The park’s paved road offers opportunities for sightseeing, camping and hiking. There are over 30 miles of hiking, biking and equestrian trails. With a look of a Minnie Sedona (minus the crowd) it is a worthy stop if you are anywhere near the area. Some of the Wildlife in this canyon include Mule Deer, Wild Turkey, Collared Lizard, Barbary Sheep (introduced in 1957) and Western Diamondback Rattlesnakes.
The Kiowa Trail follows along the Prairie Dog Town Fork of the Red River from the Hackberry Camp Area on its southern end and ends 1.4 miles to the north at the Mack Dick Pavilion. This is a trail with very little change in elevation as it follows along the river bottom. The river is not always visible from this trail as it is set back a way. This trail, along with a portion of the Upper Comanche Trail, makes a good 4-mile loop hike.

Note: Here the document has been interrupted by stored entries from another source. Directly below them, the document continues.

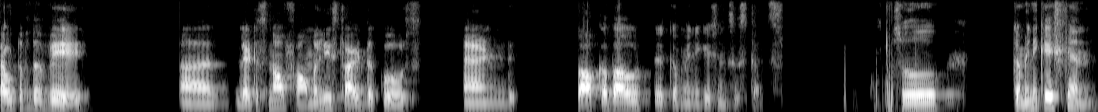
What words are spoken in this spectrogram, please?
out of the way, uh, let us now formally start the course and talk about the communication systems. So communication,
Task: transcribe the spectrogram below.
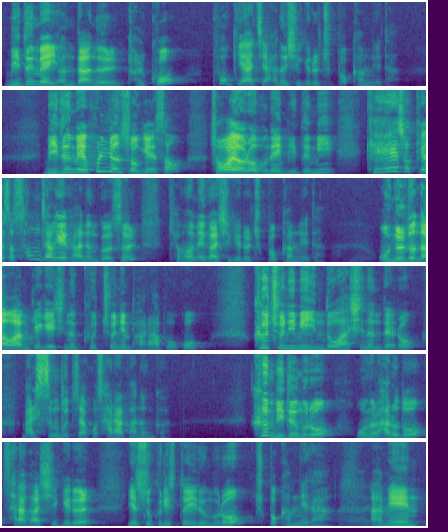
믿음의 연단을 결코 포기하지 않으시기를 축복합니다. 믿음의 훈련 속에서 저와 여러분의 믿음이 계속해서 성장해 가는 것을 경험해 가시기를 축복합니다. 오늘도 나와 함께 계시는 그 주님 바라보고 그 주님이 인도하시는 대로 말씀 붙잡고 살아가는 것. 그 믿음으로 오늘 하루도 살아가시기를 예수 그리스도의 이름으로 축복합니다. 아멘.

This trail actually starts along the parking lot in the Hackberry camp area, but the route I posted shows it starting at the junction with the Upper Comanche Trail. This choice was strictly for convenience if this route is used for a loop hike with the Comanche Trail. It is actually 0.1 miles from the Comanche trail to the Kiowa Trail and another 0.1 miles south along the Kiowa to the Hackberry parking lot. From the Comanche Trail, this 0.1-mile spur trail crosses the river over a wooden bridge and follows along the river flood plain to the Kiowa trail. Heading left (south) will take you to the Hackberry Parking lot and right (North) to the northern end of the Kiowa Trail at the Mack Dick Pavilion. Nothing exciting about this trail; it is merely a means to an end.
Vegetation along this section is mainly mesquite, prickly pear, and grasses. This trail is probably not desirable to do after a rain as it is along the river's flood plains and can get quite muddy. Sections of the trail do overlook and come quite close to the river, which actually looks like a large stream most of the time. This is what I would consider a connector trail and doesn’t have much to offer in the way of views and interesting rock formations.
Check out the Official Route and Triplog.
This hike is listed as One-Way.
When hiking several trails on a single "hike", log it with a generic name that describes the hike. Then link the trails traveled, check out the example.